▸ Exercise directions
Print all records exactly, pictures left out.

[Stored items]
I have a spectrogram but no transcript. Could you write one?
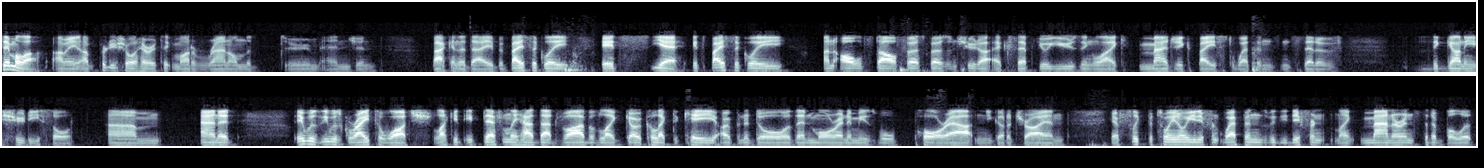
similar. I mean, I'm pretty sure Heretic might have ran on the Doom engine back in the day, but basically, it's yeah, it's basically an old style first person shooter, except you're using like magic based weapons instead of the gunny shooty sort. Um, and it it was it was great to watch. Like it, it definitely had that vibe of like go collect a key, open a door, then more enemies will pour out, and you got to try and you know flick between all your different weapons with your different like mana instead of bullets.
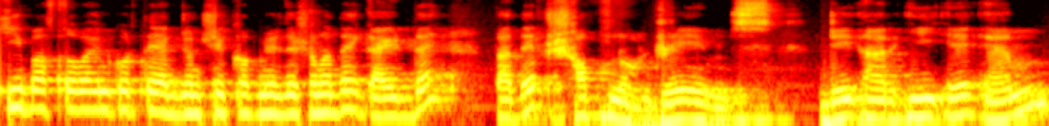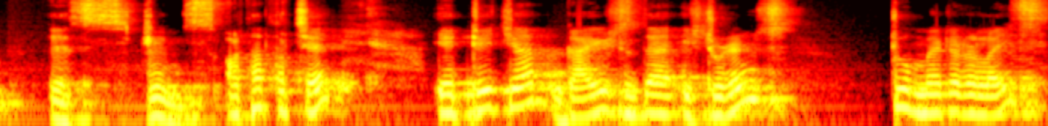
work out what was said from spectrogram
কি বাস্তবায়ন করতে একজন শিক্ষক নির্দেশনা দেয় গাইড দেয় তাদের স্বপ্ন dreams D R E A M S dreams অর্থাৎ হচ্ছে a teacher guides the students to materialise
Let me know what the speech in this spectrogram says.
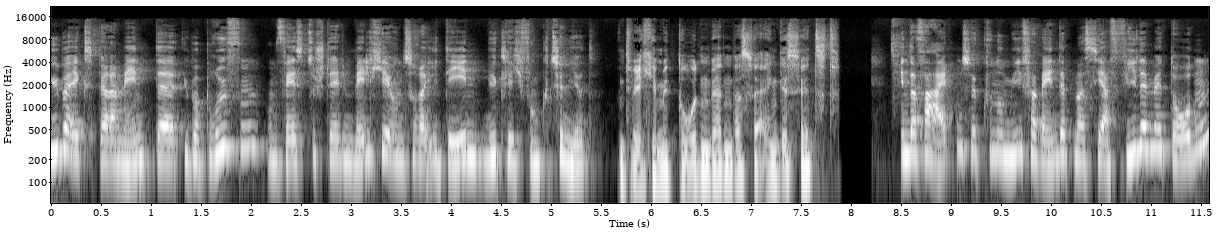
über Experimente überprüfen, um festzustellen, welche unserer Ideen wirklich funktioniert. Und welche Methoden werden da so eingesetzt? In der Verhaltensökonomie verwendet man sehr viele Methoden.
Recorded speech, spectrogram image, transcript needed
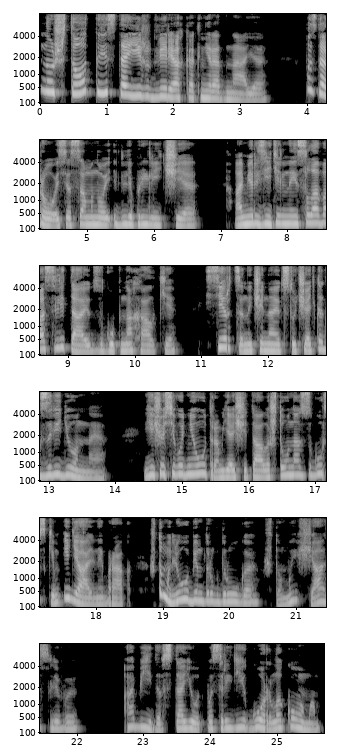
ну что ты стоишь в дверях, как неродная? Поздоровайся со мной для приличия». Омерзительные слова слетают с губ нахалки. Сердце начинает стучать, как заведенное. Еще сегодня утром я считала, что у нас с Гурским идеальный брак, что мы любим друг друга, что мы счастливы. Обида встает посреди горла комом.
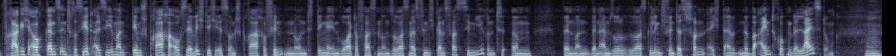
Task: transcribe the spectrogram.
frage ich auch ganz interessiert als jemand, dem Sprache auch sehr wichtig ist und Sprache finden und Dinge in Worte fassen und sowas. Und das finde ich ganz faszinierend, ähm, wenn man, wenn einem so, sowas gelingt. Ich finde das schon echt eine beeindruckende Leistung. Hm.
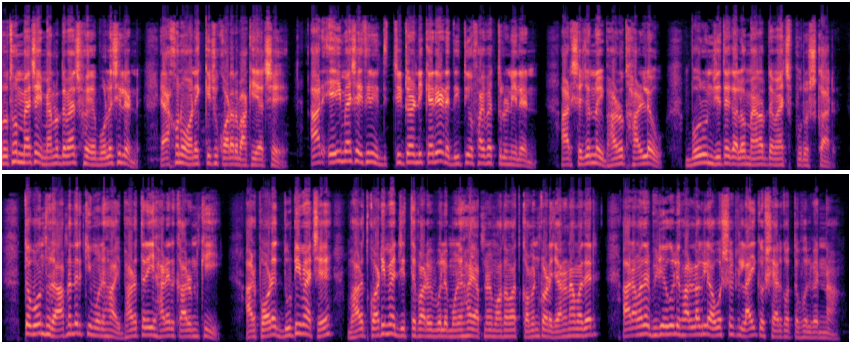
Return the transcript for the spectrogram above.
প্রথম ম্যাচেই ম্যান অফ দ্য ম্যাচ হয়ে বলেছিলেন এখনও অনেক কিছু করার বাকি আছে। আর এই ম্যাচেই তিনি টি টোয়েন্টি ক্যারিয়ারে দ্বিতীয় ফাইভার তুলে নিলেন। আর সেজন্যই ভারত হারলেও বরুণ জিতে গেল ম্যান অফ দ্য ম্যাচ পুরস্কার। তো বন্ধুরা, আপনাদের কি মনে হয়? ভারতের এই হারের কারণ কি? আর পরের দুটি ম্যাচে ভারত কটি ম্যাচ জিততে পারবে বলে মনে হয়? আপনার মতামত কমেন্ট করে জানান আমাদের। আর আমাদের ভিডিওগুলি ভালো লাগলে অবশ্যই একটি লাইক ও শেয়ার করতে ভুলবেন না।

▸ Reply to the exercise
I have a spectrogram but no transcript. Could you write one?
similar. I mean, I'm pretty sure Heretic might have ran on the Doom engine back in the day, but basically, it's yeah, it's basically an old style first person shooter, except you're using like magic based weapons instead of the gunny shooty sort. Um, and it it was it was great to watch. Like it, it definitely had that vibe of like go collect a key, open a door, then more enemies will pour out, and you got to try and you know flick between all your different weapons with your different like mana instead of bullets.
work out what was said from spectrogram
কি বাস্তবায়ন করতে একজন শিক্ষক নির্দেশনা দেয় গাইড দেয় তাদের স্বপ্ন dreams D R E A M S dreams অর্থাৎ হচ্ছে a teacher guides the students to materialise
Let me know what the speech in this spectrogram says.
über Experimente überprüfen, um festzustellen, welche unserer Ideen wirklich funktioniert. Und welche Methoden werden da so eingesetzt? In der Verhaltensökonomie verwendet man sehr viele Methoden.
Recorded speech, spectrogram image, transcript needed
ну что ты стоишь в дверях, как неродная? Поздоровайся со мной для приличия». Омерзительные слова слетают с губ нахалки. Сердце начинает стучать, как заведенное. Еще сегодня утром я считала, что у нас с Гурским идеальный брак, что мы любим друг друга, что мы счастливы. Обида встает посреди горла комом.
Task: transcribe the spectrogram.
frage ich auch ganz interessiert als jemand, dem Sprache auch sehr wichtig ist und Sprache finden und Dinge in Worte fassen und sowas. Und das finde ich ganz faszinierend, ähm, wenn man, wenn einem so, sowas gelingt. Ich finde das schon echt eine beeindruckende Leistung. Hm.
Return the transcript for the spectrogram above.
প্রথম ম্যাচেই ম্যান অফ দ্য ম্যাচ হয়ে বলেছিলেন এখনও অনেক কিছু করার বাকি আছে। আর এই ম্যাচেই তিনি টি টোয়েন্টি ক্যারিয়ারে দ্বিতীয় ফাইভার তুলে নিলেন। আর সেজন্যই ভারত হারলেও বরুণ জিতে গেল ম্যান অফ দ্য ম্যাচ পুরস্কার। তো বন্ধুরা, আপনাদের কি মনে হয়? ভারতের এই হারের কারণ কি? আর পরের দুটি ম্যাচে ভারত কটি ম্যাচ জিততে পারবে বলে মনে হয়? আপনার মতামত কমেন্ট করে জানান আমাদের। আর আমাদের ভিডিওগুলি ভালো লাগলে অবশ্যই একটি লাইক ও শেয়ার করতে ভুলবেন না।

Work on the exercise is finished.